Monday, 6 April 2020

Door Repairs

Over the past few weeks I have been working on various sections of the chassis, tidying up areas that I had either not completely finished or had missed. Most of these are small little jobs that needed welding and making good. I also completed the outer sill end on the rear wheel arch. Certainly not worth another post, but they can be awkward to finish off neatly!

Having finished the rear wing and wheel arch I wanted to check the gaps again around the door and the front wing. After fitting I remembered that there was some filler present on the bottom of the door. 

After removing all the filler this is what I discovered!

I thought it best to cut out the worst parts back to good metal.

The rust had worked its way into the main door structure, but much of it was surface with some pitted metal.

But once it was all cleaned and the holes welded up, with a few coats of rust converter it started to look good again.

Then with the primer to seal it up.

Just needed to make a new panel

And start to weld it in.

And finish up.

Now for the bottom left

Template ready
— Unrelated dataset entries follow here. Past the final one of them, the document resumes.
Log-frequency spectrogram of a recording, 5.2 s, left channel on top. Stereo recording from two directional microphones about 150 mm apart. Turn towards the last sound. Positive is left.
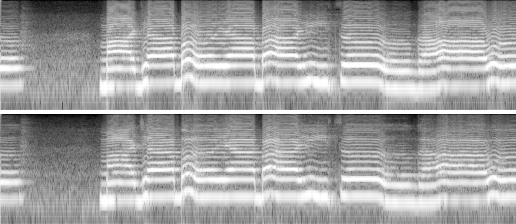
turn(degrees=0)  # may be behind; listen again after turning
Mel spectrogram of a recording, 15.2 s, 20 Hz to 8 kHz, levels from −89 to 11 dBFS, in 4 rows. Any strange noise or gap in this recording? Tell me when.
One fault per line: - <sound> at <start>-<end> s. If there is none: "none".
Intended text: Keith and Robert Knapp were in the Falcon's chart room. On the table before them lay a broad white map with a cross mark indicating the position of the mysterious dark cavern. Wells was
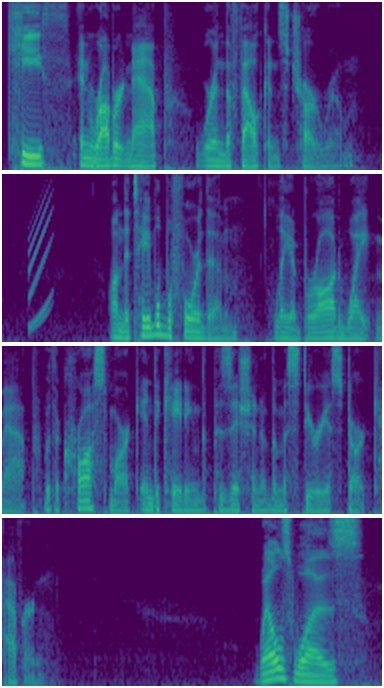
- chirp at 4.0-4.3 s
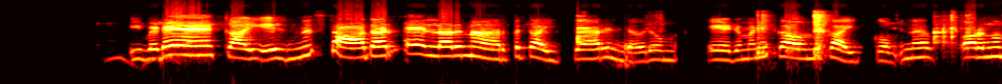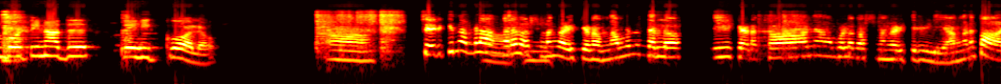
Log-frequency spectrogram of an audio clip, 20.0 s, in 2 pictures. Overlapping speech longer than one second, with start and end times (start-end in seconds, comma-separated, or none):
none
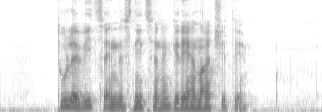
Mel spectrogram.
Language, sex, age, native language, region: Slovenian, male, 18-29, Slovenian, Drava region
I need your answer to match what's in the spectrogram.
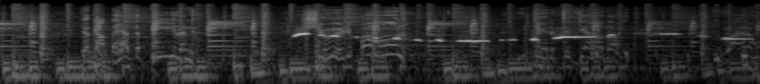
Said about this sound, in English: Why are you whistling, man? What are you whistling about? What are you whistling about?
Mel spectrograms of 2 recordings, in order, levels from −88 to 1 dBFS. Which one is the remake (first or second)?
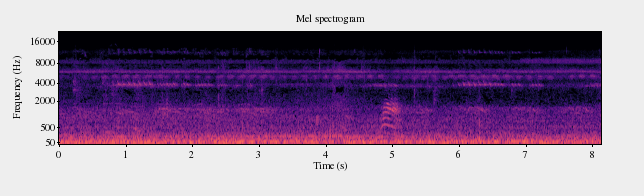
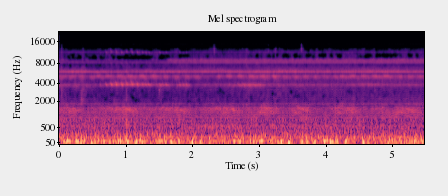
second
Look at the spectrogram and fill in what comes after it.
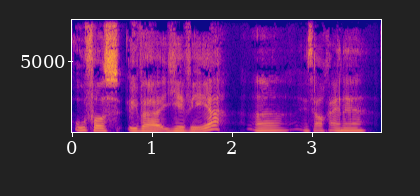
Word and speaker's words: Jever: Die meisten Deutschen sprechen das falsch aus, weil sie den Ortsnamen nur aus der Bierwerbung kennen, wo er falsch gesagt wird. Es ist Jever, ein schöner Ort in Friesland.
Think it will fit in there

Trying to keep the amount of heat to a minimum to reduce warping of metal

Although the photo looks ok across the bottom half where I have welded, there was significant warping. Many people warned me of this. I had read up on metal shrinking techniques that help pull the metal together to reducing the warping by tightening the metal. I tried it here with a blow torch and a very damp rag. Heating up the area you want to shrink, but only a little. You don't want the metal to blacken if you can. Then you apply the damp rag to cool the area and this shrinks the metal and helps correct the warping.

I think I will need more filler here than I planned but as long as everything looks straight I'll be happy. Which it is.

Monday, 2 March 2020

Right Rear Wing Repair

Time to complete one of the last major sections on the chassis on my MG midget.

The rear wing on the right hand side had some particularly interesting repair sections.


It has been some months now since I completed the wheel arch and floor panel so this left me with a good starting point to work from. First job was to offer up the repair panel and mark out the cutting line.

When it was all looking right and aligned it was time to cut the old metal out.

There is some rusty metal on the lower end of the downward curve of the wing that will need to be cut out and replaced. I will also need to weld up the holes and any joints that are exposed to moisture creeping in. Then I need to prepare all the metal in this area with protective paints as there will be parts the sandblaster can't get to. 

The repair panel seems to offer up nicely. So quite a bit more prep work and then we're good to weld in.

Here are some photo's of the repair to the lower downward curve. Should be ready to attach a flange that the rear wing panel will attach to.

This gives me the chance to make up a bespoke repair again. There wasn't much of a template left.

All cleaned up and we're ready to weld in the rear wing panel!

I have always been really worried about warping the metal on these outer panels. It is really important to make sure that they don't warp outwards as they can cause the whole panel to look out of shape that no amount of filler will ever fix. The way that I have found works reasonably well is to take your time and not weld in one place for more than a second. That way you don't build up too much heat in the panel which can cause the distortion.

I think this repair panel has come out just fine.

There are a few small areas that need tidying up but I think that finishes off this section, which means I have only two areas left on the main chassis and that is the front chassis legs and the sill ends on this right hand side. After that it's the doors!